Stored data
····················
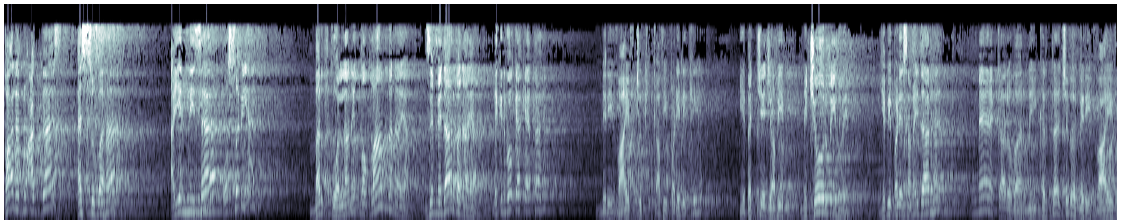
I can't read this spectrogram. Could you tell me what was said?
قال ابن عباس، السفهاء اي النساء والصبيان۔ مرد کو اللہ نے قوام بنایا، ذمہ دار بنایا، لیکن وہ کیا کہتا ہے؟ میری وائف چونکہ کافی پڑھی لکھی ہے یہ بچے جو ابھی میچور نہیں ہوئے، یہ بھی بڑے سمجھدار ہیں۔ میں کاروبار نہیں کرتا، چلو میری وائف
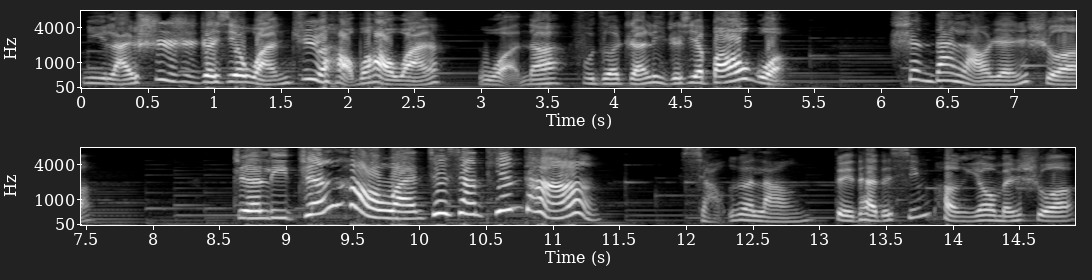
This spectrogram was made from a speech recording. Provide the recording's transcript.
你来试试这些玩具好不好玩？我呢，负责整理这些包裹。圣诞老人说。这里真好玩，就像天堂。小饿狼对他的新朋友们说：“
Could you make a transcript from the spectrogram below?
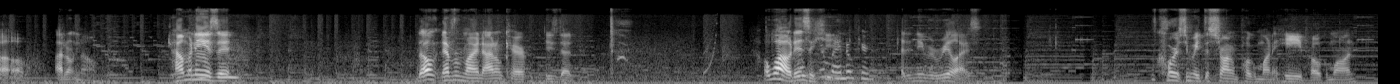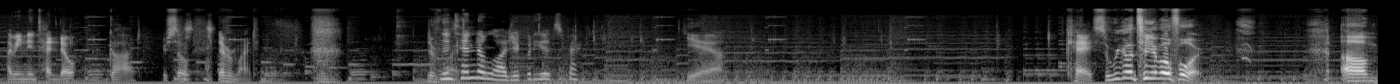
Uh oh. I don't know. How many is it? No, never mind. I don't care. He's dead. oh wow, it is a he. mind, I don't care. I didn't even realize. Of course you make the strong Pokemon a he Pokemon. I mean Nintendo. God, you're so... Never mind. Never mind. Nintendo logic. What do you expect? Yeah. Okay, so we got TMO4! um,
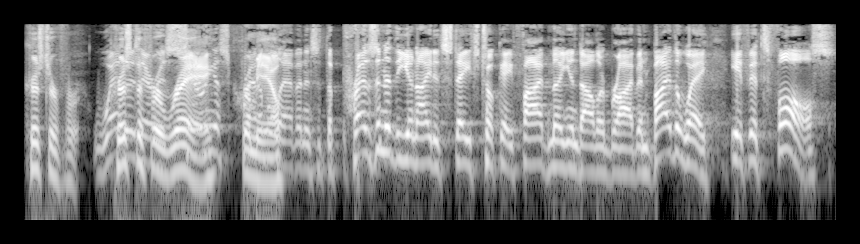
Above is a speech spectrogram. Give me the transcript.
Christopher whether Christopher there is Wray serious, from credible Yale. evidence that the President of the United States took a $5 million bribe. And by the way, if it's false,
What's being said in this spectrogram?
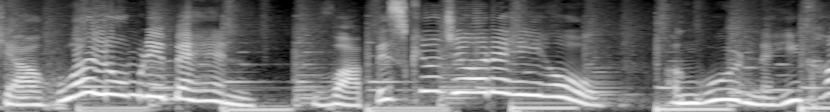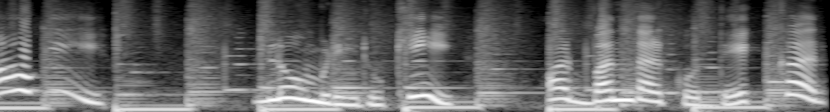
क्या हुआ लोमड़ी बहन? वापस क्यों जा रही हो? अंगूर नहीं खाओगी? लोमड़ी रुकी और बंदर को देखकर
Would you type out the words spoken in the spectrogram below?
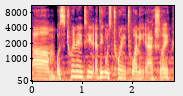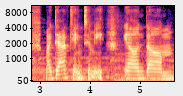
um, was 2019 i think it was 2020 actually my dad came to me and um,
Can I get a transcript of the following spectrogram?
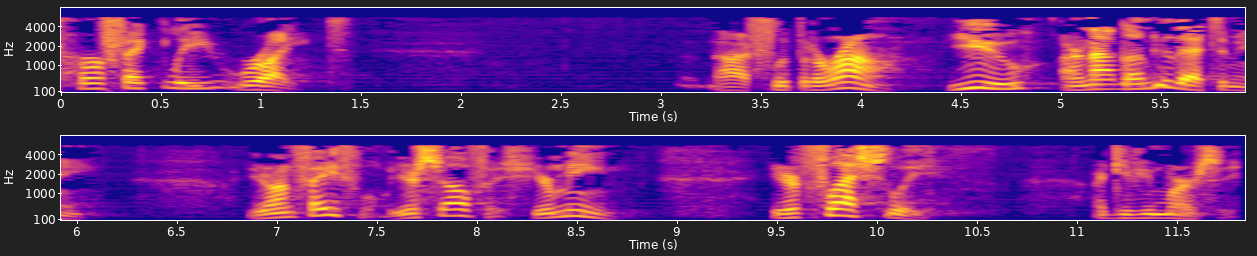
Perfectly right. Now I flip it around. You are not going to do that to me. You're unfaithful. You're selfish. You're mean. You're fleshly. I give you mercy.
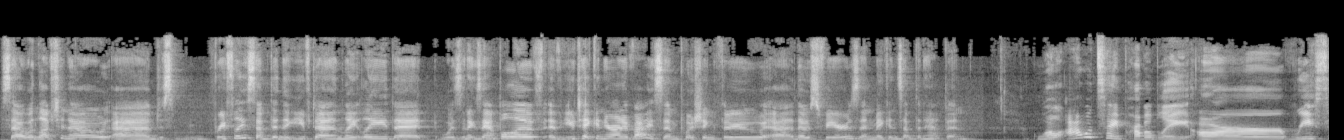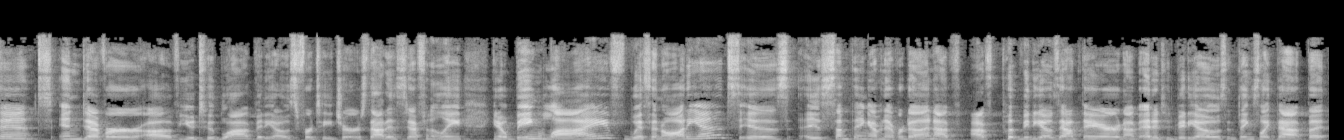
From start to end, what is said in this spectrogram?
So I would love to know, um, just briefly, something that you've done lately that was an example of, of you taking your own advice and pushing through uh, those fears and making something happen. Well, I would say probably our recent endeavor of YouTube live videos for teachers. That is definitely, you know, being live with an audience is is something I've never done. I've I've put videos out there and I've edited videos and things like that, but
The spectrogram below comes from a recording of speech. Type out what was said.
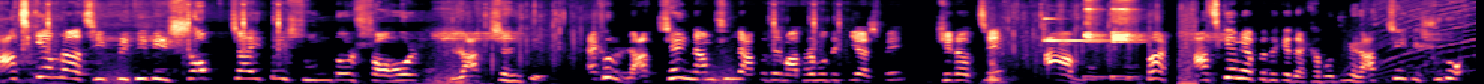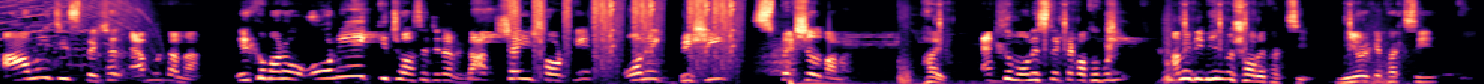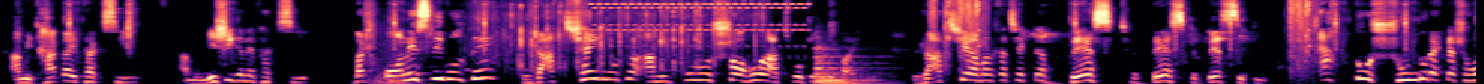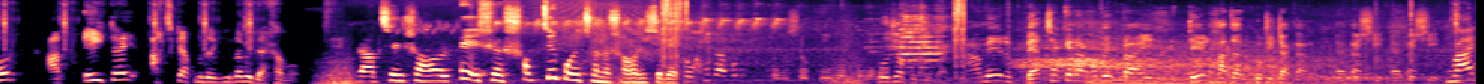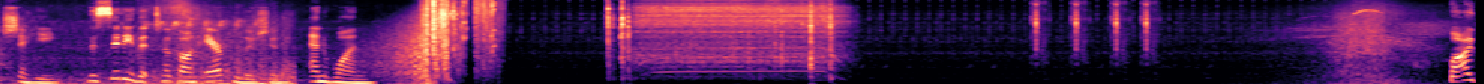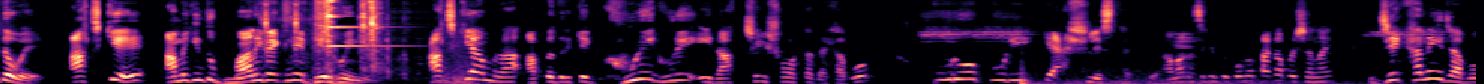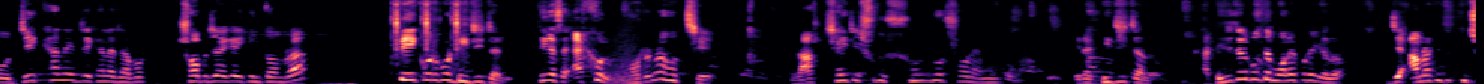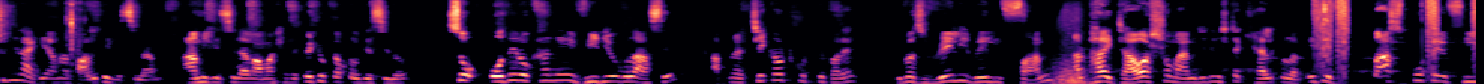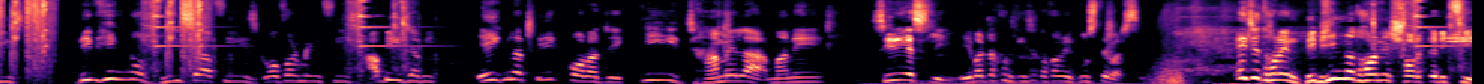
আজকে আমরা আছি পৃথিবীর সবচাইতে সুন্দর শহর রাজশাহীতে। এখন রাজশাহীর নাম শুনলে আপনাদের মাথার মধ্যে কি আসবে? সেটা হচ্ছে আম। বাট আজকে আমি আপনাদেরকে দেখাবো যে রাজশাহীতে শুধু আমই যে স্পেশাল এমনটা না, এরকম আরও অনেক কিছু আছে যেটা রাজশাহী শহরকে অনেক বেশি স্পেশাল বানায়। ভাই, একদম অনেস্ট একটা কথা বলি, আমি বিভিন্ন শহরে থাকছি নিউ ইয়র্কে থাকছি, আমি ঢাকায় থাকছি, আমি মিশিগানে থাকছি বাট অনেস্টলি বলতে রাজশাহীর মতো আমি কোনো শহর আজ পর্যন্ত পাইনি। রাজশাহী আমার কাছে একটা বেস্ট বেস্ট বেস্ট সিটি এত সুন্দর একটা শহর আর এইটাই আজকে আপনাদের কিন্তু আমি দেখাবো। রাজশাহী শহরকে এশিয়ার সবচেয়ে পরিচ্ছন্ন শহর হিসেবে। আমের বেচা কেনা হবে প্রায় দেড় হাজার কোটি টাকার। বেশি বেশি Rajshahi, the city that took on air pollution and won. By the way আজকে আমি কিন্তু মানি ব্যাগ নিয়ে বের হইনি। আজকে আমরা আপনাদেরকে ঘুরে ঘুরে এই রাজশাহী শহরটা দেখাবো। পুরোপুরি ক্যাশলেস থাকবে। আমার কাছে কিন্তু কোনো টাকা পয়সা নাই। যেখানেই যাব, যেখানে যেখানে যাব, সব জায়গায় কিন্তু আমরা পে করব ডিজিটালি ঠিক আছে? এখন ঘটনা হচ্ছে, রাজশাহী যে শুধু সুন্দর শহর এমন তো না, এটা ডিজিটালও আর ডিজিটাল বলতে মনে পড়ে গেল যে আমরা কিন্তু কিছুদিন আগে আমরা বালিতে গেছিলাম, আমি গেছিলাম, আমার সাথে পেটুক কাপল গেছিল। সো ওদের ওখানে ভিডিওগুলো আছে। আপনারা চেক আউট করতে পারেন। It was really really fun আর ভাই, যাওয়ার সময় আমি যে জিনিসটা খেয়াল করলাম, এই যে পাসপোর্টের ফিজ বিভিন্ন ভিসা ফিজ গভর্নমেন্ট ফিজ হাবি যাবি এইগুলা পে করা যে কি ঝামেলা মানে সিরিয়াসলি এবার যখন গেছে তখন আমি বুঝতে পারছি। এই যে ধরেন, বিভিন্ন ধরনের সরকারি ফি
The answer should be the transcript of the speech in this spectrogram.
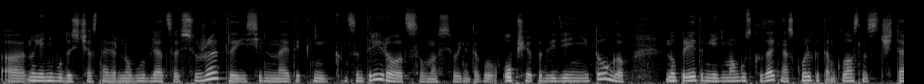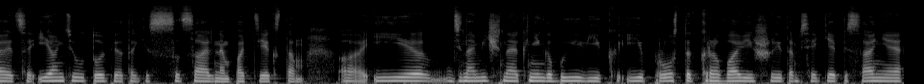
а, ну, я не буду сейчас, наверное, углубляться в сюжет и сильно на этой книге концентрироваться, у нас сегодня такое общее подведение итогов, но при этом я не могу сказать, насколько там классно сочетается и антиутопия, так и с социальным подтекстом, а, и динамичная книга-боевик, и просто кровавейшие там всякие описания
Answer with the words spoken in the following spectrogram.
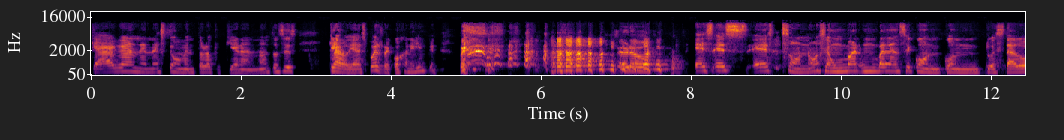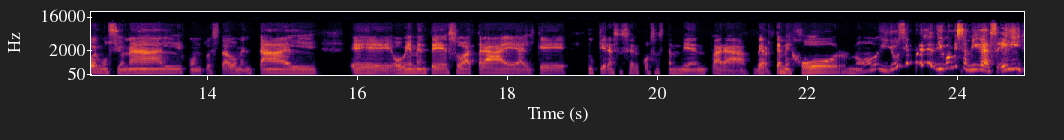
que hagan en este momento lo que quieran, ¿no? Entonces, claro, ya después recojan y limpien. Pero es, es, eso, ¿no? O sea, un, un balance con, con, tu estado emocional, con tu estado mental. Eh, obviamente eso atrae al que tú quieras hacer cosas también para verte mejor, ¿no? Y yo siempre le digo a mis amigas, hey,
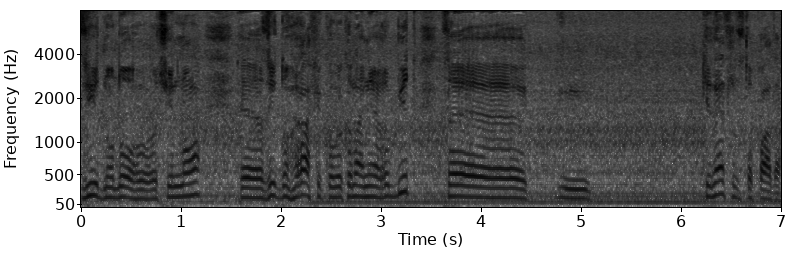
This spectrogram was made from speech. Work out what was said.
згідно договору чинного, е, згідно графіку виконання робіт, це кінець листопада.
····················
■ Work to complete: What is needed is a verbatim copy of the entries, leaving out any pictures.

■ The completed task:
I can't read this spectrogram. Could you tell me what was said?
قال ابن عباس، السفهاء اي النساء والصبيان۔ مرد کو اللہ نے قوام بنایا، ذمہ دار بنایا، لیکن وہ کیا کہتا ہے؟ میری وائف چونکہ کافی پڑھی لکھی ہے یہ بچے جو ابھی میچور نہیں ہوئے، یہ بھی بڑے سمجھدار ہیں۔ میں کاروبار نہیں کرتا، چلو میری وائف
This spectrogram was made from a speech recording. Provide the recording's transcript.
你来试试这些玩具好不好玩？我呢，负责整理这些包裹。圣诞老人说。这里真好玩，就像天堂。小饿狼对他的新朋友们说：“
Could you make a transcript from the spectrogram below?
Uh oh. I don't know. How many is it? No, never mind. I don't care. He's dead. oh wow, it is a he. mind, I don't care. I didn't even realize. Of course you make the strong Pokemon a he Pokemon. I mean Nintendo. God, you're so... Never mind. Never mind. Nintendo logic. What do you expect? Yeah. Okay, so we got TMO4! um,
Above is a speech spectrogram. Give me the transcript.
Christopher whether Christopher there is Wray serious, from credible Yale. evidence that the President of the United States took a $5 million bribe. And by the way, if it's false,
What's being said in this spectrogram?
क्या हुआ लोमड़ी बहन? वापस क्यों जा रही हो? अंगूर नहीं खाओगी? लोमड़ी रुकी और बंदर को देखकर
Would you type out the words spoken in the spectrogram below?
um, was 2019 i think it was 2020 actually my dad came to me and um,
Can I get a transcript of the following spectrogram?
Perfectly right. Now I flip it around. You are not going to do that to me. You're unfaithful. You're selfish. You're mean. You're fleshly. I give you mercy.
From start to end, what is said in this spectrogram?
So I would love to know, um, just briefly, something that you've done lately that was an example of, of you taking your own advice and pushing through uh, those fears and making something happen. Well, I would say probably our recent endeavor of YouTube live videos for teachers. That is definitely, you know, being live with an audience is is something I've never done. I've I've put videos out there and I've edited videos and things like that, but
The spectrogram below comes from a recording of speech. Type out what was said.
আজকে আমরা আছি পৃথিবীর সবচাইতে সুন্দর শহর রাজশাহীতে। এখন রাজশাহীর নাম শুনলে আপনাদের মাথার মধ্যে কি আসবে? সেটা হচ্ছে আম। বাট আজকে আমি আপনাদেরকে দেখাবো যে রাজশাহীতে শুধু আমই যে স্পেশাল এমনটা না, এরকম আরও অনেক কিছু আছে যেটা রাজশাহী শহরকে অনেক বেশি স্পেশাল বানায়। ভাই, একদম অনেস্ট একটা কথা বলি, আমি বিভিন্ন শহরে থাকছি নিউ ইয়র্কে থাকছি, আমি ঢাকায় থাকছি, আমি মিশিগানে থাকছি বাট অনেস্টলি বলতে রাজশাহীর মতো আমি কোনো শহর আজ পর্যন্ত পাইনি। রাজশাহী আমার কাছে একটা বেস্ট বেস্ট বেস্ট সিটি এত সুন্দর একটা শহর আর এইটাই আজকে আপনাদের কিন্তু আমি দেখাবো। রাজশাহী শহরকে এশিয়ার সবচেয়ে পরিচ্ছন্ন শহর হিসেবে। আমের বেচা কেনা হবে প্রায় দেড় হাজার কোটি টাকার। বেশি বেশি Rajshahi, the city that took on air pollution and won. By the way আজকে আমি কিন্তু মানি ব্যাগ নিয়ে বের হইনি। আজকে আমরা আপনাদেরকে ঘুরে ঘুরে এই রাজশাহী শহরটা দেখাবো। পুরোপুরি ক্যাশলেস থাকবে। আমার কাছে কিন্তু কোনো টাকা পয়সা নাই। যেখানেই যাব, যেখানে যেখানে যাব, সব জায়গায় কিন্তু আমরা পে করব ডিজিটালি ঠিক আছে? এখন ঘটনা হচ্ছে, রাজশাহী যে শুধু সুন্দর শহর এমন তো না, এটা ডিজিটালও আর ডিজিটাল বলতে মনে পড়ে গেল যে আমরা কিন্তু কিছুদিন আগে আমরা বালিতে গেছিলাম, আমি গেছিলাম, আমার সাথে পেটুক কাপল গেছিল। সো ওদের ওখানে ভিডিওগুলো আছে। আপনারা চেক আউট করতে পারেন। It was really really fun আর ভাই, যাওয়ার সময় আমি যে জিনিসটা খেয়াল করলাম, এই যে পাসপোর্টের ফিজ বিভিন্ন ভিসা ফিজ গভর্নমেন্ট ফিজ হাবি যাবি এইগুলা পে করা যে কি ঝামেলা মানে সিরিয়াসলি এবার যখন গেছে তখন আমি বুঝতে পারছি। এই যে ধরেন, বিভিন্ন ধরনের সরকারি ফি
The answer should be the transcript of the speech in this spectrogram.
а, ну, я не буду сейчас, наверное, углубляться в сюжет и сильно на этой книге концентрироваться, у нас сегодня такое общее подведение итогов, но при этом я не могу сказать, насколько там классно сочетается и антиутопия, так и с социальным подтекстом, а, и динамичная книга-боевик, и просто кровавейшие там всякие описания
Answer with the words spoken in the following spectrogram.
que hagan en este momento lo que quieran, ¿no? Entonces, claro, ya después recojan y limpien. Pero es, es, eso, ¿no? O sea, un, un balance con, con, tu estado emocional, con tu estado mental. Eh, obviamente eso atrae al que tú quieras hacer cosas también para verte mejor, ¿no? Y yo siempre le digo a mis amigas, hey,
This spectrogram was made from speech. Work out what was said.
згідно договору чинного, е, згідно графіку виконання робіт, це кінець листопада.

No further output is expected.